Laura Penny
In the recent decision of R (on the application of Durand Academy Trust) v OFSTED [2017] EWHC 2097 (Admin), the High Court decided that the current complaints process used by the regulator OFSTED was unlawful.

In the recent decision of R (on the application of Durand Academy Trust) v OFSTED [2017] EWHC 2097 (Admin), the High Court decided that the current complaints process used by the regulator OFSTED was unlawful.




Durand Academy ("the School") is based in South London with a separate site for boarding in West Sussex. The School has significantly expanded in recent years and its OFSTED ratings have ranged from "outstanding" in 2008, to "good" in 2013. In 2015, the School's boarding provision was rated as "requires improvement" and it had had ongoing discussions with the Education and Skills Funding Agency regarding its future status and finances.


The School was inspected in late 2016 and the associated report ("the Report") was published in February 2017. OFSTED judged that the School was "inadequate" and it was placed into special measures.


The legal case


The School brought a judicial review against the decision on two grounds: the first was in relation to the inspection outcome itself, and the second to the complaints procedure that followed.


The School submitted that OFSTED was unreasonable in deeming that it was "inadequate" and that this was "so strikingly at odds with how the school performs" that it was unlawful. The School argued that the assessment contained factual errors and that the evaluations used by OFSTED were unfair and arbitrary. They argued that the Report accentuated the negative aspects of the School and overlooked the positive and for this reason they argued that it was Wednesbury unreasonable.

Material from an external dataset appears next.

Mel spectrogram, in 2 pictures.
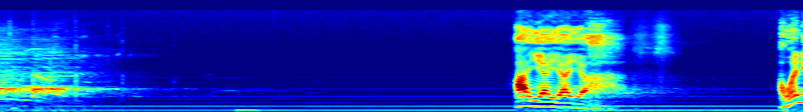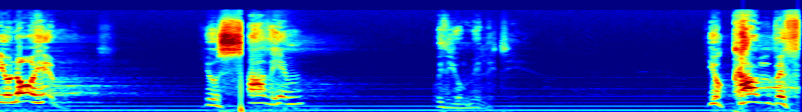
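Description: An older man speaks into a microphone in short bursts with long pauses, heard through a loudspeaker in an echoing hall.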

The second strand focussed on the fact that the procedure did not allow an effective opportunity to change or challenge the outcome of an inspection. OFSTED's complaints procedure included a formal complaints process, however this was not open to schools that had been found to have serious weaknesses or require special measures (as the School had here) on the basis that "all such judgements are subject to extended quality assurance procedures". The effect of this was that OFSTED internally moderated its decisions when a School was deemed inadequate without an opportunity for the School to comment on or challenge the result.

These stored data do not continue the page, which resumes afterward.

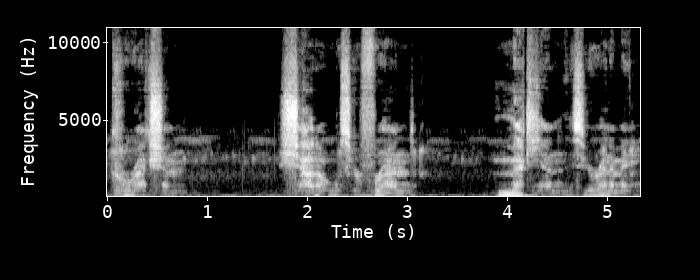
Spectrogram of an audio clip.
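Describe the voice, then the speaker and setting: A man's voice: low-pitched, flat delivery, unhurried, sharp tone, in a whisper, full character voice, poor audio. A man playing a formal, dutiful cyborg robot in an amateur radio drama, speaking in stilted machine-like phrases. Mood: cold, formal.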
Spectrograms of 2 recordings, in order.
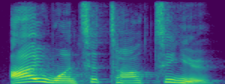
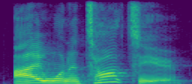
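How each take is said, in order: First: Want to is said in full, clearly separated. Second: Want to is run together quickly as wanna. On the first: "A pronúncia perfeita, ultra clara" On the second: "Pronúncia encurtada, como os nativos falam no dia a dia"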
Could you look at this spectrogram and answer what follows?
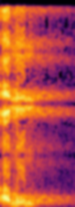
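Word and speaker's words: آمين: sini yaitu asahuhuna waaruna yang paling sahih dan paling masyhur yaitu Amin a-nya panjang minnya panjang Amin ya panjang dan tidak pakai syabdah jadi Amin gu ya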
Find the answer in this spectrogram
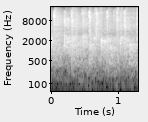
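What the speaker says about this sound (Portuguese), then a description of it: "vamos aplaudir aquele homem." A burst of applause from a crowd, steady hand clapping filling the whole moment at close range.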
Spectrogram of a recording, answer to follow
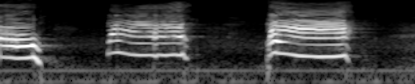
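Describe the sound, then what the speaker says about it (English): Orange cat meowing three times, close and clear, each call rising and falling with a short pause between, the last one the longest and loudest, heard alone in a quiet room. "I heard this meow"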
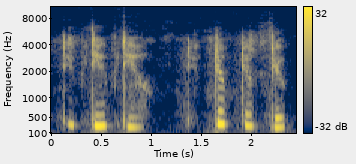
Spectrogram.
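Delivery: whispered nonsense hum; idly whisper-sing to yourself; whispered doodling. Real, not acted. Killing time in the game, a whispered ditty. Humming to herself while playing.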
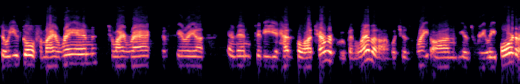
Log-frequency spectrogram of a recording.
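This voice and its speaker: Pitch shifts in an ordinary way. The speed of delivery is moderate. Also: man. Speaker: best-selling author and commentator. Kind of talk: phone interview, explanatory commentary. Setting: phone call.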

It is worthy of note that the School had been involved in an ongoing and protracted dispute with the Education Skills and Funding Agency (ESFA), in relation to its academy funding. It was one of the School's submissions that OFSTED's independence was clouded by this dispute (though this was firmly rejected by the court).




The judge found that the complaints process as it stood was not rational or fair because it did not permit a school to pursue a substantive challenge. This undermined the validity of the Report, and on this basis it was quashed. The judge did not comment specifically on the substantive conclusions reached in the Report but did suggest concerns that the School had been found to be "inadequate" rather than the lesser category of "requires improvement".




Whilst the judge was reluctant to comment on the substantive findings in the Report, the decision is an important demonstration of the court's willingness to tackle the issue of regulatory process, and the case highlights the importance of there being a fair opportunity to challenge a regulator's decisions internally without the need to resort to litigation.


Specifically, the judgment signifies a rare win for a school against OFSTED, and has wider significance for other schools (and indeed other regulated bodies) in deeming that OFSTED's complaints procedure is unlawful. Whilst OFSTED has indicated that it will be reviewing its complaints procedure, it has since sought permission to appeal this decision, suggesting that the matter is not yet settled.